Now, a lot of other things factor into attendance for a single game. Opponent, day of the week, promotional giveaways [the Ryan Roberts bobblehead sell-out on Saturday proves that!] all play into who shows up: trying to winnow out how much of it is due to team performance is basically impossible. But what I've done is try to mitigate some of those factors, by looking at attendance over a whole week. For each homestand lasting six or more games, here is an attendance figure for the week, and opponents [some weeks had seven games, some six - for the former, I've dropped the Thursday game to even things out with six for each].
|April 11-17||STL, SFG||124,926|
|April 25-May 1||PHI, CHC||139,247|
|May 16-22||SDP, ATL, MIN||152,339|
|May 30-June 5||FLA, WAS||126,865|
|June 14-19||SFG, CWS||170,229|
|July 15-21||LAD, MIL||135,977|
|August 5-11||LAD, HOU||139,919|
|August 26-31||SDP, COL||160,012|
|Septemner 19-25||PIT, SFG||212.793|
The series against the Twins and White Sox provided boosts to cloud the picture, as all their snowbird fans came out from under rocks before going back to Sun City, but here again, you can see the trend going generally up. Obviously, the current home-stand is special, but averaging close to 27,000 for series against the Padres and Rockies [sub-.500 teams with no significant local fan-base, for whom we possess the contempt of over-familiarity], is definitely an encouraging sign. The last time we played them back-to-back at Chase was almost the same time in 2007, in the thick of a pennant race there too, and the total crowd then was a very comparable 166,681.
What does this mean going forward?
The first test of the team's new-found popularity will be in the playoffs: will they sell out, and if so, how quickly? Though Chase Field was basically sold-out for the 2007 post-season, with crowds in excess of 48,000 for all the games there, it was touch and go, even for the Championship series, with more than 10,000 tickets left just three days before Game 1. However, it's worth bearing in mind the 2001 campaign was a good deal worse in this regard. While everyone remembers Chase Field rocking to its foundations in the World Series, the crowd for the Game 1 of the NLCS that year was a mere 37,729.
2007 does provide a nice bench-mark for what kind of boost the team might expect next year, though it will likely depend on how far the game goes into the post-season. In 2008, attendance at Chase went up by 2,280 per game. The boost was more than double this amount after 2001, but the team the following year was also considerably better there than in 2008, winning 16 additional games and returning to the post-season again.
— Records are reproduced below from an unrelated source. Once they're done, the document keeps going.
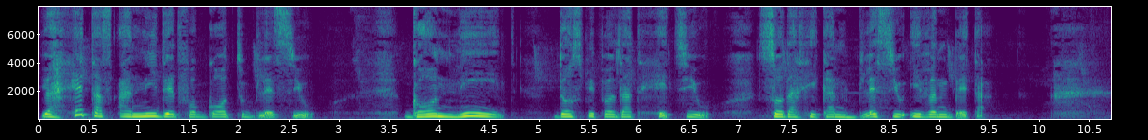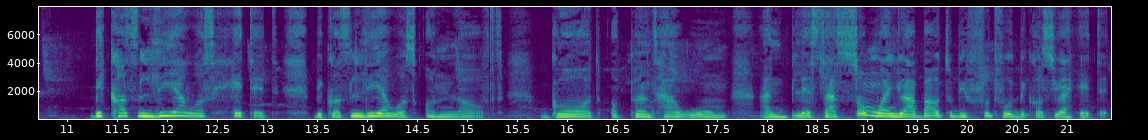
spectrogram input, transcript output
Your haters are needed for God to bless you. God needs those people that hate you so that he can bless you even better. Because Leah was hated, because Leah was unloved, God opened her womb and blessed her. Someone, you are about to be fruitful because you are hated.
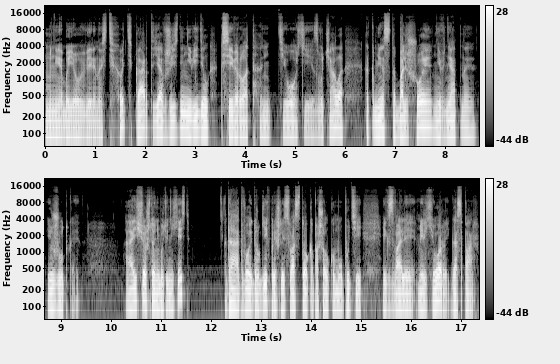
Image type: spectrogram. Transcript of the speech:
Мне бы ее уверенность. Хоть карт я в жизни не видел к северу от Антиохии. Звучало как место большое, невнятное и жуткое. А еще что-нибудь у них есть? Да, двое других пришли с востока по шелкому пути. Их звали Мельхиор и Гаспар.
We've seen how attendance is directly affected by the Diamondbacks team performance and, while there is a solid fan-base who will turn out regardless, it seems winning is a very significant factor.